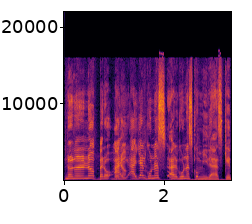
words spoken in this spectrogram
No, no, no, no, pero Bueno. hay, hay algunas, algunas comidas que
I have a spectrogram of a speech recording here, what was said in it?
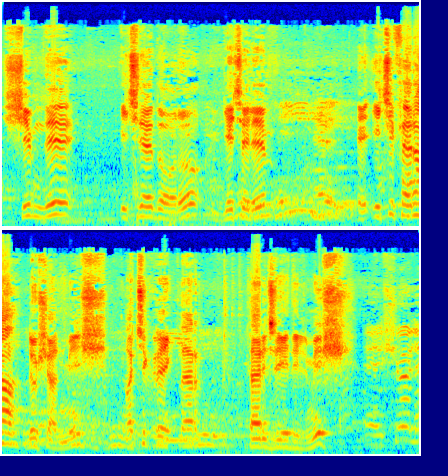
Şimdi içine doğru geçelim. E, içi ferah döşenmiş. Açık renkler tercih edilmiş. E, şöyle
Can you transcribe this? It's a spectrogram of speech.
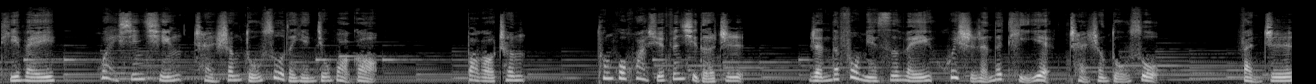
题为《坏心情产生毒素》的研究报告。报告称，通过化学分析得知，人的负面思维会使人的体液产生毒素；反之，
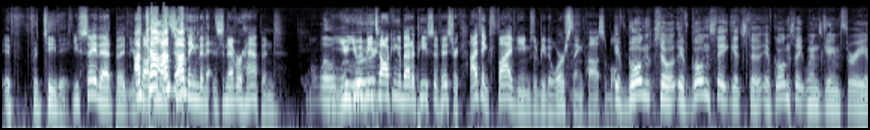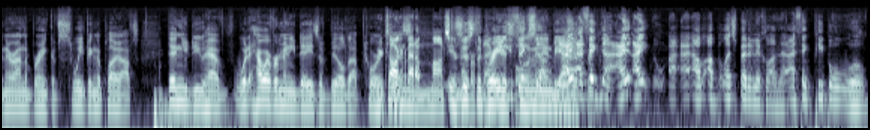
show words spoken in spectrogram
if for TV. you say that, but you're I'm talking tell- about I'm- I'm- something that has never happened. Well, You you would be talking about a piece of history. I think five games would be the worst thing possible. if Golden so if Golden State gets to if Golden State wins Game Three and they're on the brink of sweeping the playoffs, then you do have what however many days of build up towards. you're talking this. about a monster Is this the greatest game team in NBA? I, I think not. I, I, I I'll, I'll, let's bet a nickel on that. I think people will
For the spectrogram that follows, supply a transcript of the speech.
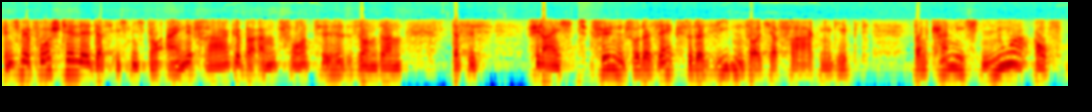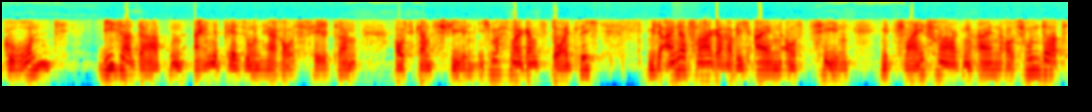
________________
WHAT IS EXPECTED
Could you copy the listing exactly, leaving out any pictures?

RESULT OF THIS TASK
words spoken in this spectrogram
No, no, no, no, pero Bueno. hay, hay algunas, algunas comidas que
I have a spectrogram of a speech recording here, what was said in it?
Şimdi içine doğru geçelim. E, içi ferah döşenmiş. Açık renkler tercih edilmiş. E, şöyle
Can you transcribe this? It's a spectrogram of speech.
题为《坏心情产生毒素》的研究报告。报告称，通过化学分析得知，人的负面思维会使人的体液产生毒素；反之，
show words spoken in spectrogram
if for TV. you say that, but you're I'm talking tell- about I'm- I'm- something that has never happened. Well, You you would be talking about a piece of history. I think five games would be the worst thing possible. if Golden so if Golden State gets to if Golden State wins Game Three and they're on the brink of sweeping the playoffs, then you do have what however many days of build up towards. you're talking this. about a monster Is this the greatest game team in NBA? I, I think not. I, I, I I'll, I'll, let's bet a nickel on that. I think people will
For the spectrogram that follows, supply a transcript of the speech.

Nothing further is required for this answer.